One final piece of advice: Follow the best diet for the best sex. And what would that diet be? According to a 2018 study in the journal Nutrients, it is a ketogenic diet11, especially for women. Researchers put the participants on a keto diet for four months. At the end of the study, women self-reported the following: feeling more excited during sex, experiencing greater lubrication, and having more orgasms. Translation: A keto diet definitely boosts your friskiness factor and your satisfaction!

I'm not really surprised by what research reveals about a keto diet. Many keto foods boost oxytocin, the bonding hormone that plays an important role in the brain's impulses to be intimate. Foods known to enhance oxytocin include vitamin-C-rich foods such as broccoli and Brussels sprouts, and healthy fats.

If you want to go keto, I always recommend that you make the diet "keto-alkaline." This means adding more greens, avocados, nuts, and other alkaline foods to your eating plan. When the body is in an alkaline state, it functions better and can stave off some of the side effects of the keto diet like keto flu.

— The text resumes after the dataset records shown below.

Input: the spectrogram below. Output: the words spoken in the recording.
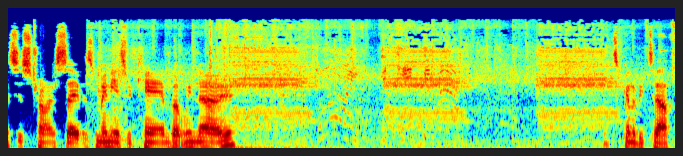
Let's just try and save as many as we can, but we know it's gonna be tough.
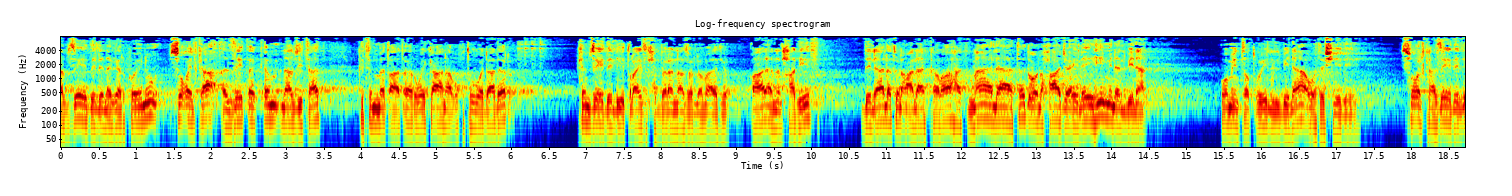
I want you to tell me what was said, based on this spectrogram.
ኣብ ዘየድሊ ነገር ኮይኑ ሱቕ ኢልካ ዘይጠቅም ናብዚታት ክትመጣጠር ወይ ከዓ ናብኡ ክትወዳደር ከም ዘየድልዩ ጥራይ ዝሕብረና ዘሎ ማለት እዩ ሓዲ ድላለት ላ ከራሃት ማ ላ ተድዑ ሓጃ ኢለይ ምና ልቢናእ ወሚን ተጥዊል ልቢና ወተሽይድ ሱቕልካ ዘየድሊ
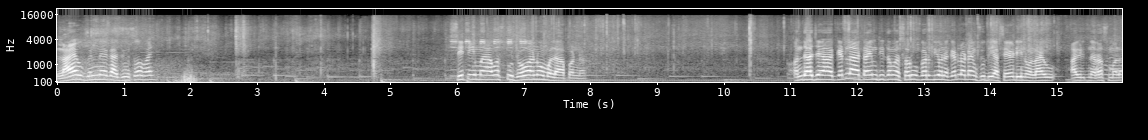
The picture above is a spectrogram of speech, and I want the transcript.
લાઈવ ગન્ને કા જુસો ભાઈ. સિટીમાં આ વસ્તુ જોવા ન મળે આપણને. અંદાજે આ કેટલા ટાઈમથી તમે શરૂ કરી દો ને કેટલા ટાઈમ સુધી આ શેરડીનો લાઈવ આવી રીતના રસ મળે?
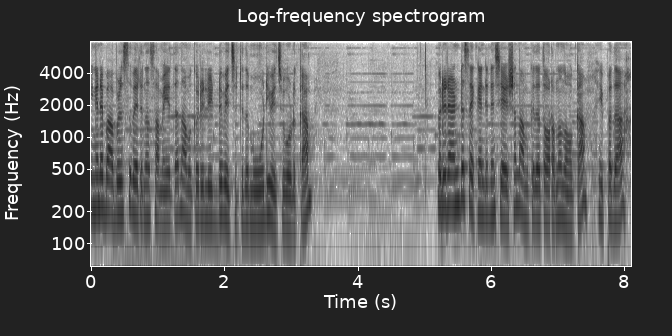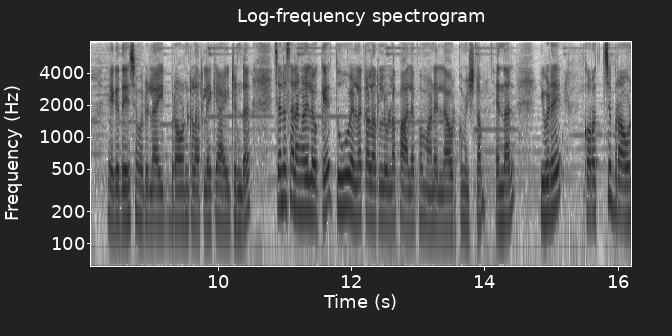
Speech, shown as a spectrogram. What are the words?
ഇങ്ങനെ ബബിൾസ് വരുന്ന സമയത്ത് നമുക്കൊരു ലിഡ് വെച്ചിട്ട് ഇത് മൂടി വെച്ച് കൊടുക്കാം. ഒരു രണ്ട് സെക്കൻഡിന് ശേഷം നമുക്കിത് തുറന്ന് നോക്കാം. ഇപ്പോൾ ദാ ഏകദേശം ഒരു ലൈറ്റ് ബ്രൗൺ കളറിലേക്ക് ആയിട്ടുണ്ട്. ചില സ്ഥലങ്ങളിലൊക്കെ തൂവെള്ള കളറിലുള്ള പാലപ്പമാണ് എല്ലാവർക്കും ഇഷ്ടം. എന്നാൽ ഇവിടെ കുറച്ച് ബ്രൗൺ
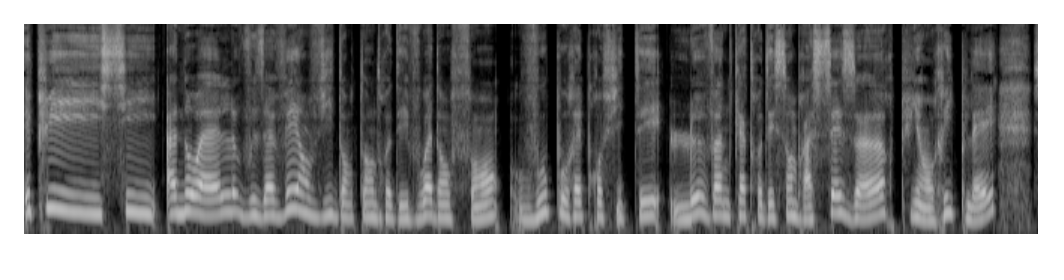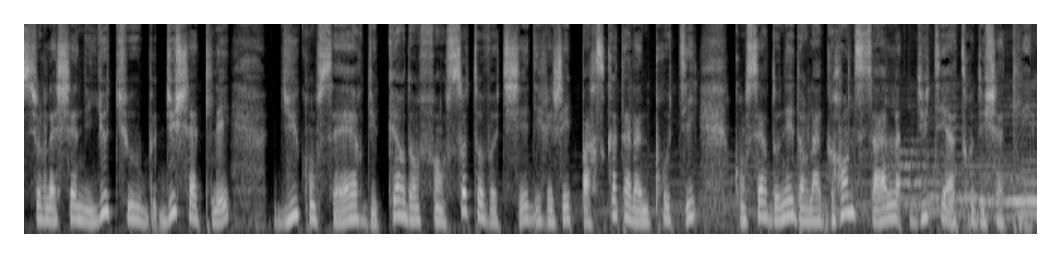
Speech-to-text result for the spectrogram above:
Et puis, si à Noël, vous avez envie d'entendre des voix d'enfants, vous pourrez profiter le 24 décembre à 16h, puis en replay sur la chaîne YouTube du Châtelet, du concert du chœur d'enfants Voce, dirigé par Scott Alan Prouty, concert donné dans la grande salle du théâtre du Châtelet.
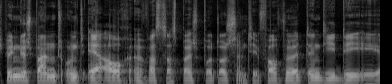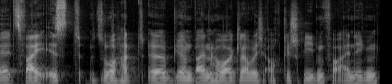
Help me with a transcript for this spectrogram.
ich bin gespannt und er auch, äh, was das bei Sport Deutschland TV wird, denn die DEL2 ist, so hat äh, Björn Beinhauer, glaube ich, auch geschrieben vor einigen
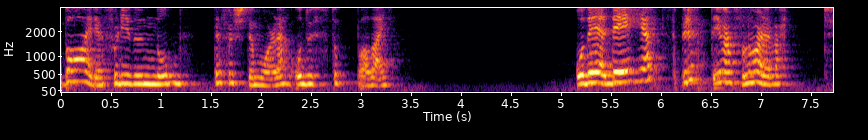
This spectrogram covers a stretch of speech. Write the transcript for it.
Bare fordi du nådde det første målet, og du stoppa der. Og det, det, er helt sprøtt. I hvert fall har det vært,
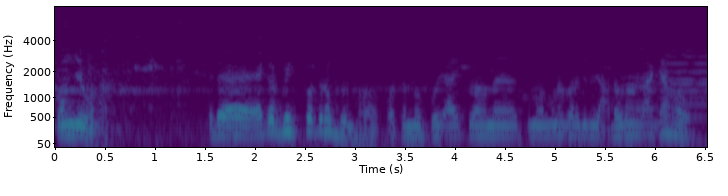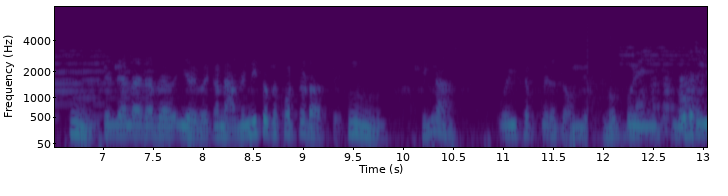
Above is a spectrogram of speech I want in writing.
কম যাব না। এটা একবার ফিক্স পঁচানব্বই। হ্যাঁ পঁচানব্বই। আর একটু মানে তোমরা মনে করো যদি আধা উড়ানের আগে হও হুম। তাহলে এটা ইয়ে হবে কারণ আধা নিতে তো খরচটা আছে। হুম। ঠিক না? ওই সব করে যখন নব্বই নব্বই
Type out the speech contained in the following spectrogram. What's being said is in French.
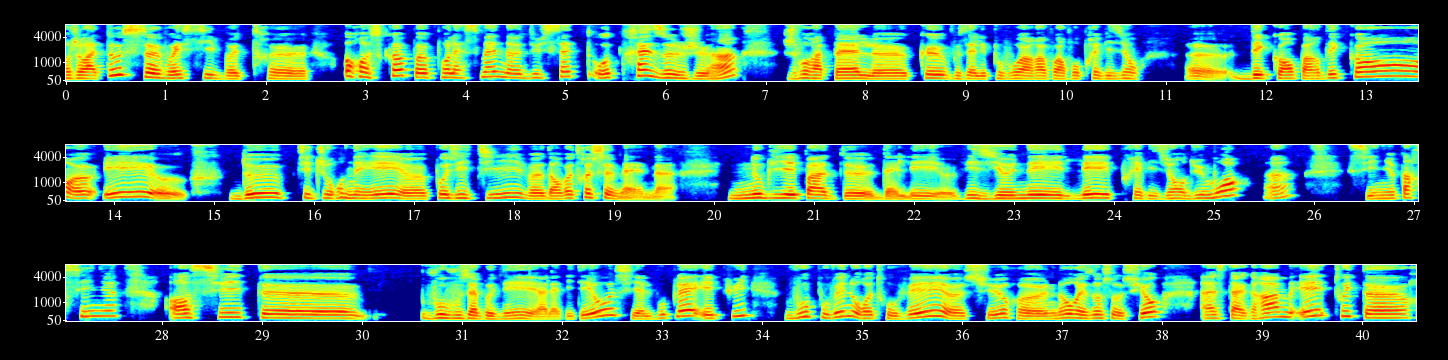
Bonjour à tous, voici votre euh, horoscope pour la semaine du 7 au 13 juin. Je vous rappelle euh, que vous allez pouvoir avoir vos prévisions euh, décan par décan euh, et deux petites journées positives dans votre semaine. N'oubliez pas d'aller visionner les prévisions du mois, hein, signe par signe. Ensuite, vous vous abonnez à la vidéo si elle vous plaît, et puis vous pouvez nous retrouver sur nos réseaux sociaux Instagram et Twitter.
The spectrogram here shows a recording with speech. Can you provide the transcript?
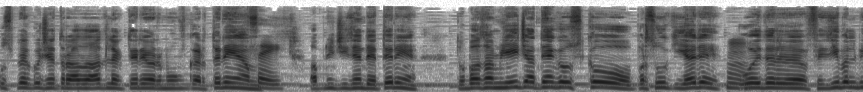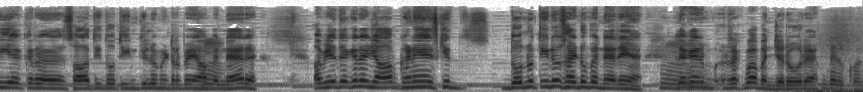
उस पर कुछ एतराज़ात लगते रहे और मूव करते रहे हम। अपनी चीज़ें देते रहे हैं। तो बस हम यही चाहते हैं कि उसको परसू किया जाए हम्म। वो इधर फिजिबल भी है कर, साथ ही दो तीन किलोमीटर पे यहाँ पे हम्म। नहर है अब ये देखें ना यहाँ आप खड़े हैं इसकी दोनों तीनों साइडों पे नहरें हैं हम्म। लेकिन रकबा बंजर हो रहा है बिल्कुल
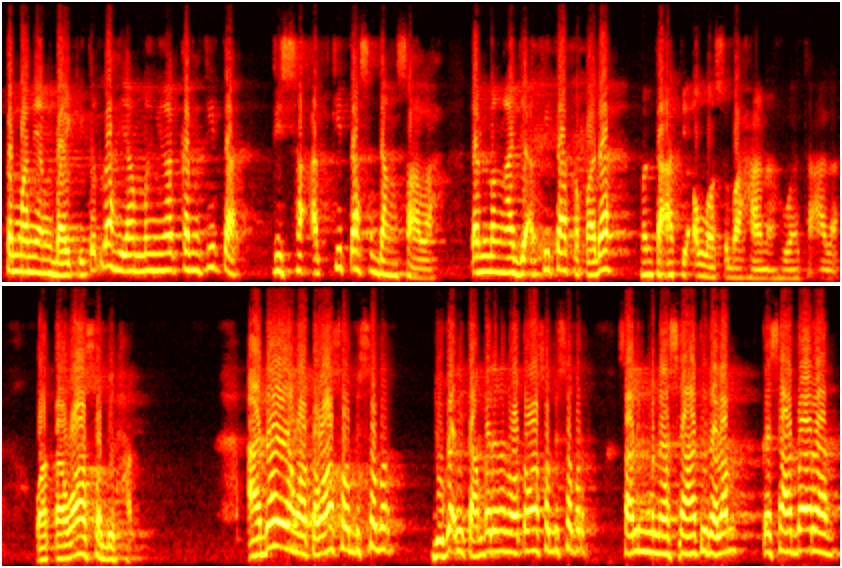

You can definitely nourish your libido and sexual appetite with the proper foods and diet. Try these suggestions and see what happens next in your bedroom!